• Financial Holding Companies: Pros and Cons
  • May 2, 2003 | Author: Karen L. Grandstrand
  • Law Firm: Fredrikson & Byron, P.A. - Minneapolis Office
  • Before forming a financial holding company ("FHC") as allowed by the Gramm-Leach-Bliley Act, do a careful assessment of the benefits and risks of this new form of financial entity. An FHC allows expansion into nonbanking activities previously prohibited for banking organizations, but it may present capital, enforcement, and regulatory oversight risks.

    The Gramm-Leach-Bliley Act enables a bank holding company ("BHC") that qualifies as an FHC to engage in nonbanking activities that are financial in nature, incidental to financial activities, and complementary. Thus, the law allows affiliations between banks, insurance companies, and securities firms. FHCs can now engage in securities underwriting, provide a full range of insurance products without geographic and other limitations, and engage in merchant banking. Over time, the Federal Reserve will expand this list, thereby widening the gap between BHCs and FHCs.

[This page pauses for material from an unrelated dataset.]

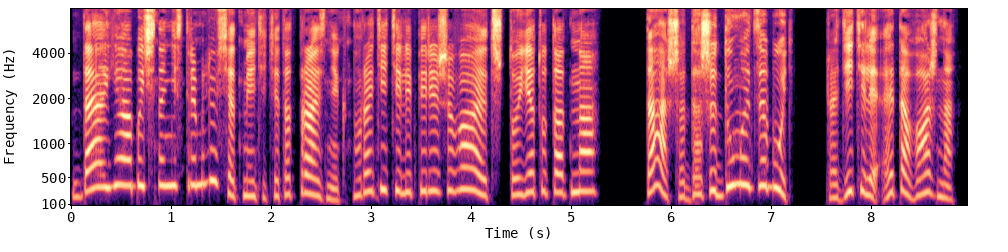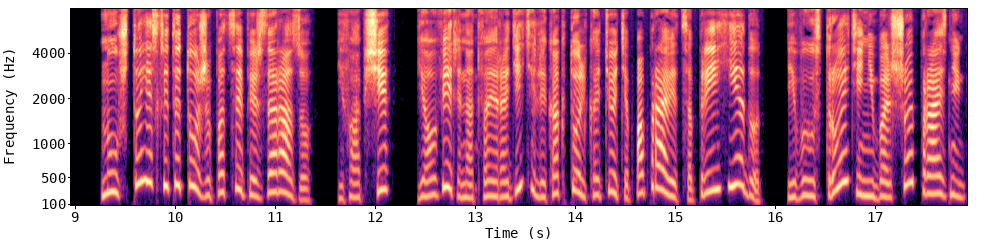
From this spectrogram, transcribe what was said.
«Да, я обычно не стремлюсь отметить этот праздник, но родители переживают, что я тут одна. Таша, даже думать забудь. Родители — это важно. Ну, что если ты тоже подцепишь заразу? И вообще, Я уверена, твои родители, как только тетя поправится, приедут, и вы устроите небольшой праздник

    FHCs have been in existence only since March. However, over 430 BHCs have elected to become FHCs. Almost 75% of these FHCs have assets of less than $1 billion, and roughly a quarter of them are under $150 million. Many are not currently using the FHC structure to enter new lines of business but have "warehoused" the authority in case they wish to use it in the future.

    The primary reasons for forming an FHC are to expand into new activities and to offer current activities in a more streamlined, less restricted manner. The FHC structure allows a banking organization to engage in nonbanking activities to the fullest extent allowed by law.

    Most banking organizations assume that forming an FHC has no downsides. This may not necessarily be the case. Before forming an FHC, an organization should consider three potential risks.

    The first risk relates to capital requirements. The Federal Reserve System, the primary regulator of FHCs, is currently reviewing whether all FHCs should be subject to consolidated capital requirements. Currently, BHCs under $150 million are not subject to such requirements.

    The second risk concerns enforcement actions. If an FHC's depository institutions fail to maintain their well-capitalized and well-managed status (requirements that must be met to form an FHC), the FHC will receive a notice from the Federal Reserve and will have 45 days in which to execute an agreement with the Federal Reserve on corrective action. The Federal Reserve is given broad powers to limit the conduct or activities of the FHC or any of its affiliates. Continued noncompliance can even result in forced divestiture of an FHC's banks.

    The third risk relates to supervisory examinations and inspections. Over the past several years, the Federal Reserve has established a separate oversight program for small shell BHCs. Under this program, such companies are subject to significantly less on-site supervision. Because FHCs by definition are not "shells" or "noncomplex," the Federal Reserve is currently deciding how best to monitor them. They will likely be subject to greater supervision than small BHCs.

    Banking organizations should not avoid forming FHCs simply because of the risks noted above. These risks may be small compared to the benefits of the structure. However, banking organizations should evaluate all structural options and pick the one best-suited to the organization's current and future business plans.